  40. 40. • If you’re not using a dependency manager but still want to maintain the integrity and separation of your codebase from third-party components, CDNJS is a good option. • Again, front-end components. Doesn’t have everything but should have 99% of what you need. • Just throw in a script tag like: CDNJS 004. Managing dependencies <script src=“ 3.0.0-beta1/jquery.min.js"></script>
  41. 41. 005. Git and GitHub
  42. 42. • You should kinda know this already. Git tracks version history so you can see what you’ve done, revert changes and blame mistakes on other people. • Remember to check in your code in small batches, frequently. Reverting massive amounts of unrelated code is a nightmare plus it helps avoid merge conflicts. • Version control is also helpful for semver integrity. Version Control 005. Git and GitHub
  43. 43. • GitHub is the best platform ever for developers. • Use Issues to track your TODOs, hacky workarounds, suggestions from others, etc. Keep the discussion out of your codebase. • Use PRs to filter external changes to your code.
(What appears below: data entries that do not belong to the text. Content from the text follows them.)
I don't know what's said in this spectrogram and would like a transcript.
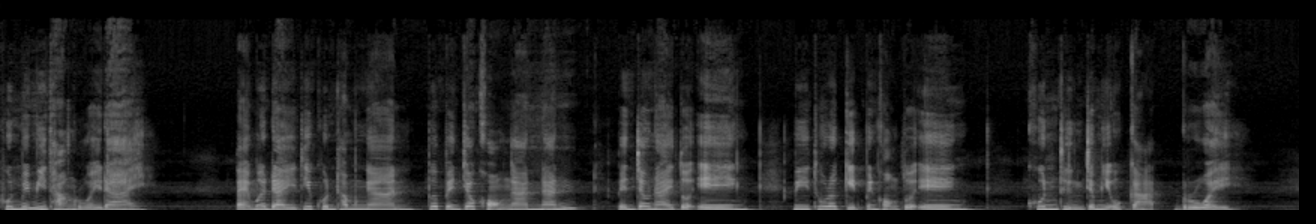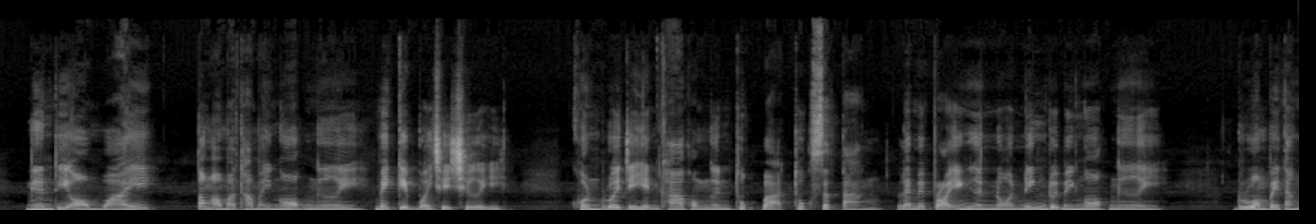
คุณไม่มีทางรวยได้ แต่เมื่อใดที่คุณทำงานเพื่อเป็นเจ้าของงานนั้น เป็นเจ้านายตัวเอง มีธุรกิจเป็นของตัวเอง คุณถึงจะมีโอกาสรวย เงินที่ออมไว้ ต้องเอามาทำให้งอกเงย ไม่เก็บไว้เฉยๆ คนรวยจะเห็นค่าของเงินทุกบาททุกสตังค์และไม่ปล่อยให้เงินนอนนิ่งโดยไม่งอกเงย รวมไปทั้ง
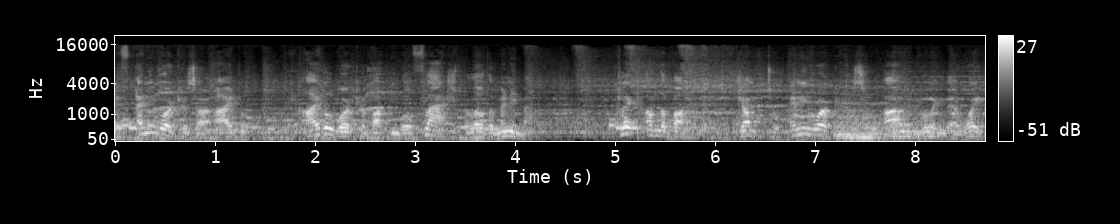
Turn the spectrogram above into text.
If any workers are idle, the idle worker button will flash below the minimap. Click on the button to jump to any workers who aren't pulling their weight.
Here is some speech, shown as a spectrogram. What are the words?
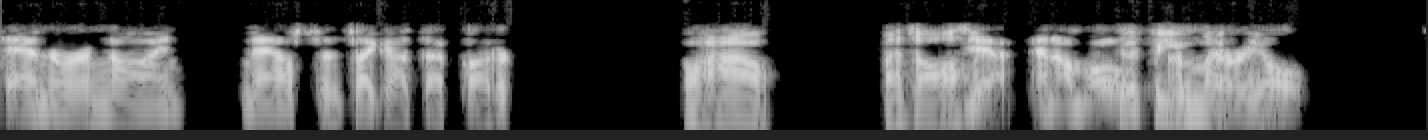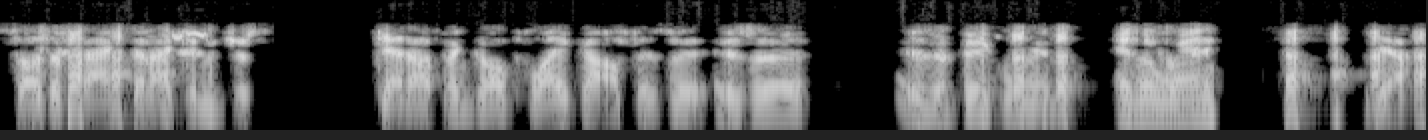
10 or a 9 now since I got that putter. Wow. That's awesome. Yeah, and I'm old. Good for you, I'm very friend. old. So the fact that I can just get up and go play golf is a is a is a big win. is a win. yeah,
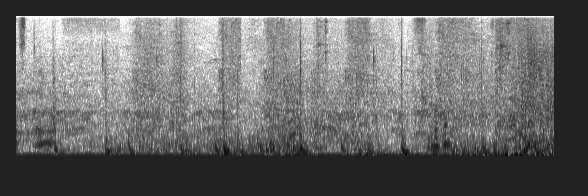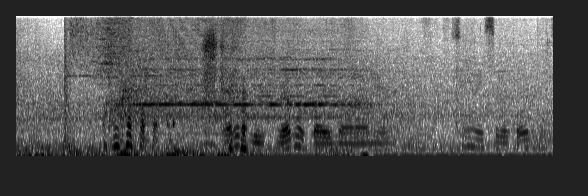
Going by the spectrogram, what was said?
this thing. what are these dribble plays going on here? Someone needs to record this.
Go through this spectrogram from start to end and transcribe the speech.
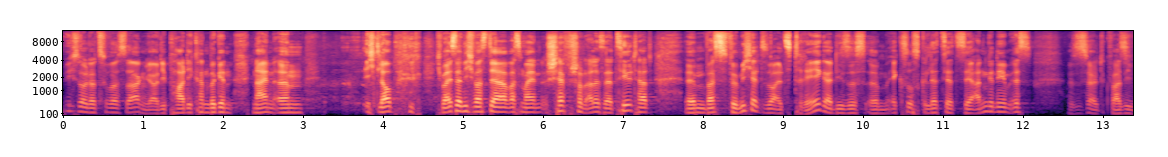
ich soll dazu was sagen. Ja, die Party kann beginnen. Nein, ähm, ich glaube, ich weiß ja nicht, was, der, was mein Chef schon alles erzählt hat. Ähm, was für mich halt so als Träger dieses ähm, Exoskeletts jetzt sehr angenehm ist, es ist halt quasi,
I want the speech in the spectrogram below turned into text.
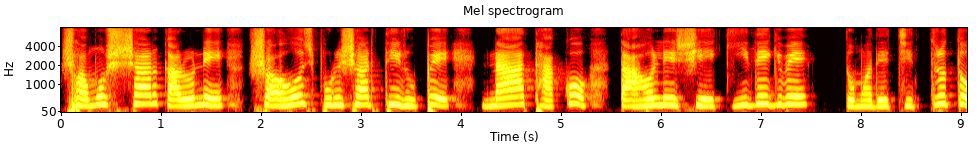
সমস্যার কারণে সহজ পুরুষার্থী রূপে না থাকো তাহলে সে কি দেখবে? তোমাদের চিত্র তো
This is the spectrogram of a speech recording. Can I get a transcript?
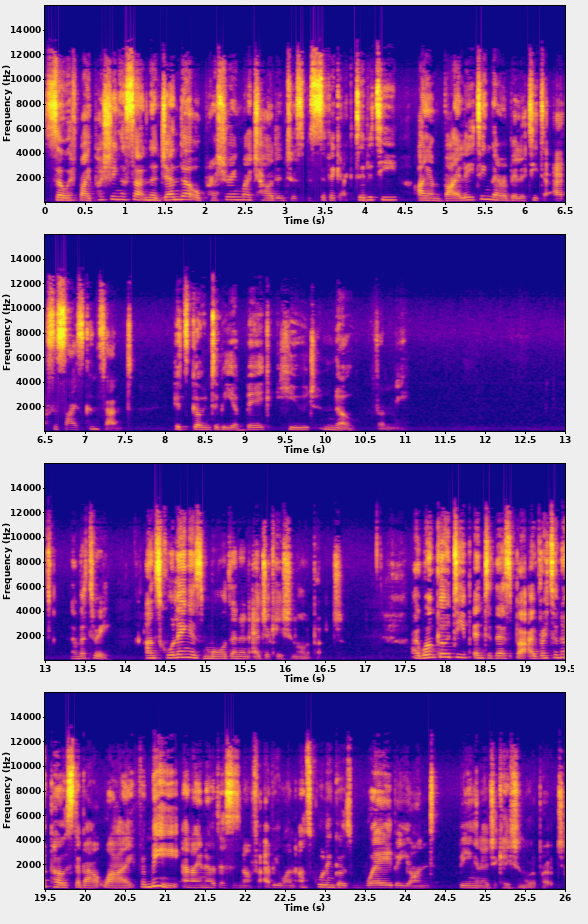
So, if by pushing a certain agenda or pressuring my child into a specific activity, I am violating their ability to exercise consent, it's going to be a big, huge no from me. Number three, unschooling is more than an educational approach. I won't go deep into this, but I've written a post about why, for me, and I know this is not for everyone, unschooling goes way beyond being an educational approach.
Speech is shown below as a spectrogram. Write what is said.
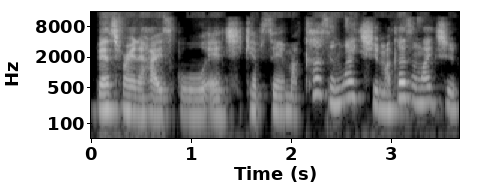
best friend in high school, and she kept saying, "My cousin likes you. My cousin likes you."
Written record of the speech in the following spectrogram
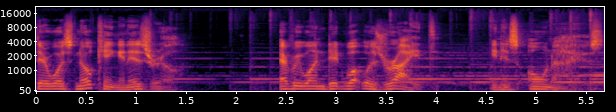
there was no king in Israel. Everyone did what was right in his own eyes.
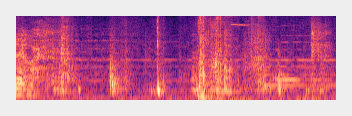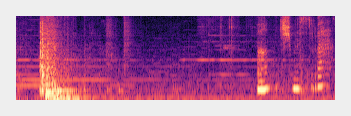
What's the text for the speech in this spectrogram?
Whatever. Lunch, Mr. Best?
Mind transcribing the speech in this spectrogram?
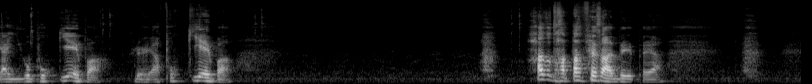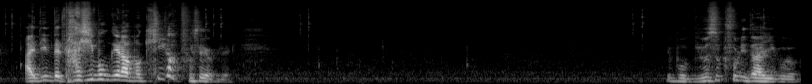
야 이거 복귀해봐. 그래 야 복귀해봐. 하도 답답해서 안 되겠다 야. 아니 님들 다시 보기를 한번 킬각 보세요 그래 이거 뭐 묘수풀이도 아니고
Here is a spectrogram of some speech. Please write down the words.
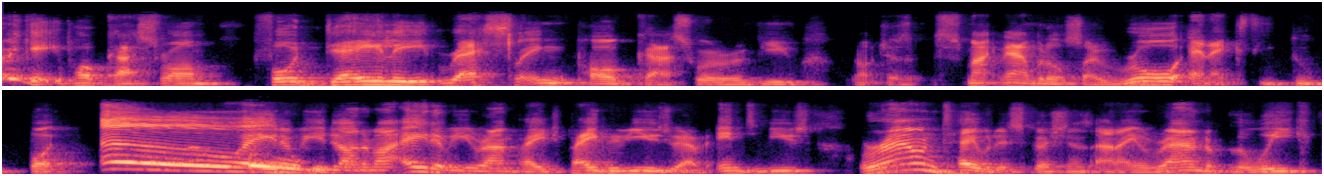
wherever you get your podcasts from for daily wrestling podcasts where we review not just SmackDown, but also Raw, NXT 2.0, AEW Dynamite, AEW Rampage, pay-per-views. We have interviews, roundtable discussions, and a roundup of the week,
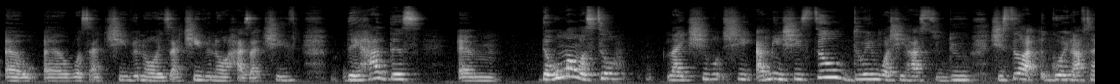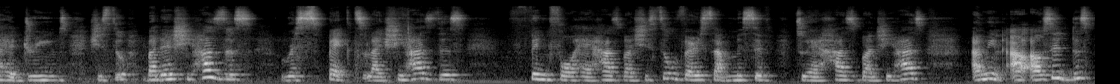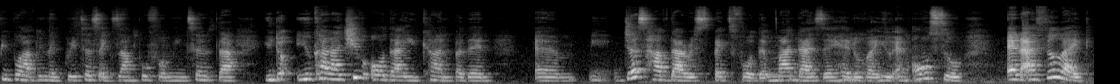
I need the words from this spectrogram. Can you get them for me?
uh, uh, was achieving or is achieving or has achieved. They had this. Um, the woman was still like she will she i mean she's still doing what she has to do. She's still going after her dreams. She's still but then she has this respect like she has this thing for her husband. She's still very submissive to her husband. She has i mean i'll, I'll say these people have been the greatest example for me in terms that you don't you can achieve all that you can but then um just have that respect for the man that is ahead over you. And also and i feel like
PRs allow for Code Reviews where you can go through every change in the diff and add comments. Issues and PRs 005. Git and GitHub
  44. 44. • Can happen in a variety of ways, but likely when you gather all the homies together and start reviewing code that you’ve written or that’s in your codebase. • Great way to pick up and debate really small things that might lead to a significant improvement in performance, or maybe just be really pedantic. • Theoretically, you’re meant to be positive i.e. instead of “that’s lousy long method” say, “why don’t you split that method…” but TBH most of us are savages. Code Reviews 005. Git and GitHub
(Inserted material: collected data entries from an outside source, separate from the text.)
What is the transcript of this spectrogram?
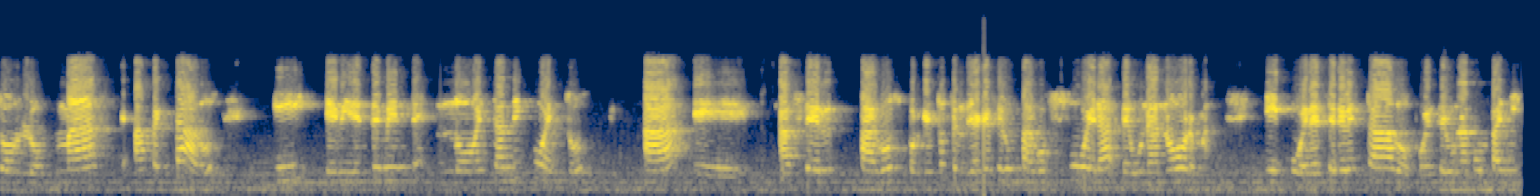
son los más afectados y evidentemente no están dispuestos a eh, hacer pagos, porque esto tendría que ser un pago fuera de una norma. Y puede ser el Estado, puede ser una, compañía,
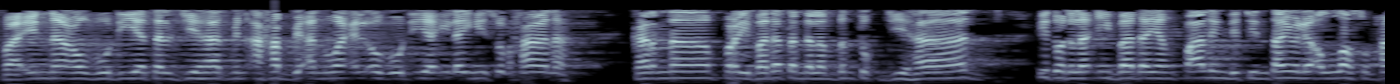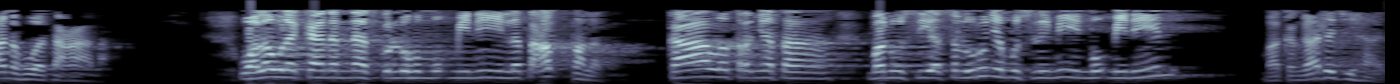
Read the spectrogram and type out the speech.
Fa inna ubudiyatal jihad min ahabbi anwa'il ubudiyah ilaihi subhanah. Karena peribadatan dalam bentuk jihad itu adalah ibadah yang paling dicintai oleh Allah Subhanahu wa taala. Walau kana an-nas kulluhum mu'minin lata'aqqalat. Kalau ternyata manusia seluruhnya muslimin, mukminin, maka nggak ada jihad.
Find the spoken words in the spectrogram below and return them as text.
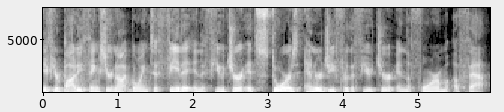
if your body thinks you're not going to feed it in the future, it stores energy for the future in the form of fat.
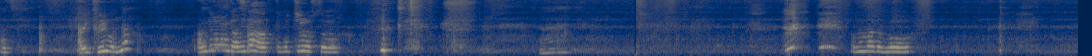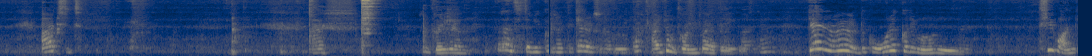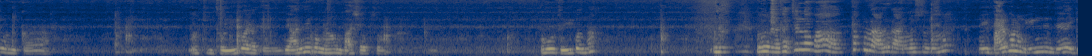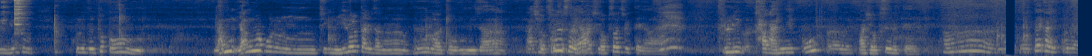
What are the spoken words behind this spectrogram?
아직 아직 들리겠나? 안 들어간 게 아니라 아직도 못 질렀어요. 엄마도 뭐 아, 진짜. 아이씨. 좀 더 익어야겠네. 사람 진짜 믿고 이럴 때 깨를 집어듭니까? 아니, 좀 더 익어야 돼, 이거 이거. 하세요? 깨를 넣고 오래 끓이면 튀고 안 좋으니까. 이거 좀 더 익어야 돼. 이게 안 익으면 맛이 없어. 너무도 익었나? 오늘 왜 다 찔러봐. 딱 보면 아는 거 아니었어, 그러면? 이 말거는 익는데 이게 요즘 그래도 조금 양, 양력으로는 지금 1월 달이잖아. 무가 좀 이제 맛이 없어질 슬슬 때야? 맛이 없어질 때야. 들리고 잘 안 익고 응. 맛이 없어질 때. 아, 네, 때가 있구나.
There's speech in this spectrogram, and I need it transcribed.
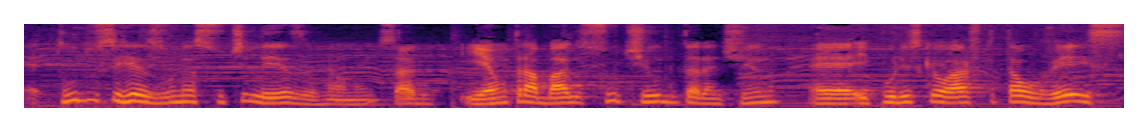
é, tudo se resume resume a sutileza, realmente, sabe? E é um trabalho sutil do Tarantino, é, e por isso que eu acho que talvez,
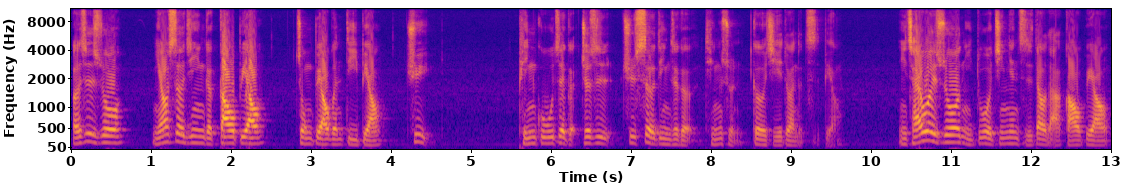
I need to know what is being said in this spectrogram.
而是说你要设定一个高标、中标跟低标去评估这个，就是去设定这个停损各阶段的指标，你才会说你如果今天只是到达高标、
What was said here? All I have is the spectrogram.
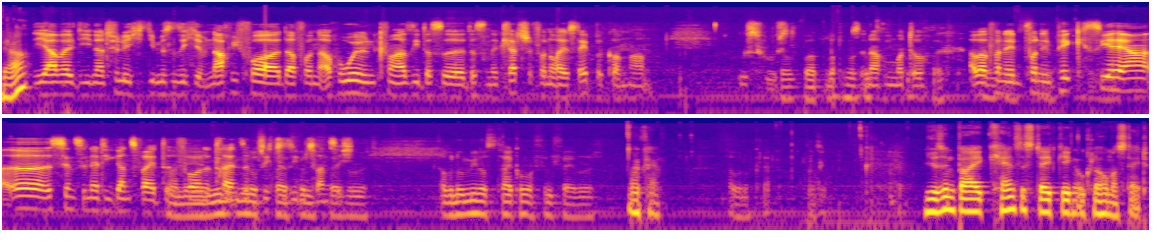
Ja? Ja, weil die natürlich, die müssen sich nach wie vor davon erholen, quasi, dass sie, dass sie eine Klatsche von Ohio State bekommen haben. Hust, So, hust. warte, warte mal So nach dem Motto. Warte. Aber von den, von den Picks hierher äh, ist Cincinnati ganz weit Ah, nee, vorne, min- 73 zu minus 3,5 27. Favorite. Aber nur minus 3,5 Favorite. Okay. Aber nur knapp. Also, Wir sind bei Kansas State gegen Oklahoma State.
  45. 45. 006. Automation and Testing
  46. 46. • The original task-runner. • Their architectural concept sucks (pickup and put-down) but it’s pretty widely used. • Stop writing production code in source, focus on quality of source code and let your automation handle the rest. Grunt 006. Automation and Testing
  47. 47. • Best task runner available - unix streaming ideology inside the JS ecosystem. • Set up a bunch of tasks and send files through the pipeline (stream) without touching the file system. • Compile languages, remove debug code, whatever. Gulp 006. Automation and Testing
  48. 48. • Write a script to test your app. Can be as simple as “npm start” which just runs the app. • Will automatically run this every time you push to GitHub. • Also tests GitHub PRs - test new code before you merge. Travis CI 006. Automation and Testing
  49. 49. • So you’ve written unit tests for your code, but how much have you written in the scheme of things? • JS has Mocha, Chai, Istanbul and other libraries to handle this sort of things. • It’s called test coverage - TL;DR it will give you a report on how much of your codebase is covered by unit tests. Most of them compute statement, line, function and branch coverage with module loader hooks. Coverage 006. Automation and Testing
  50. 50. Go forth and stop writing bad code. That’s everything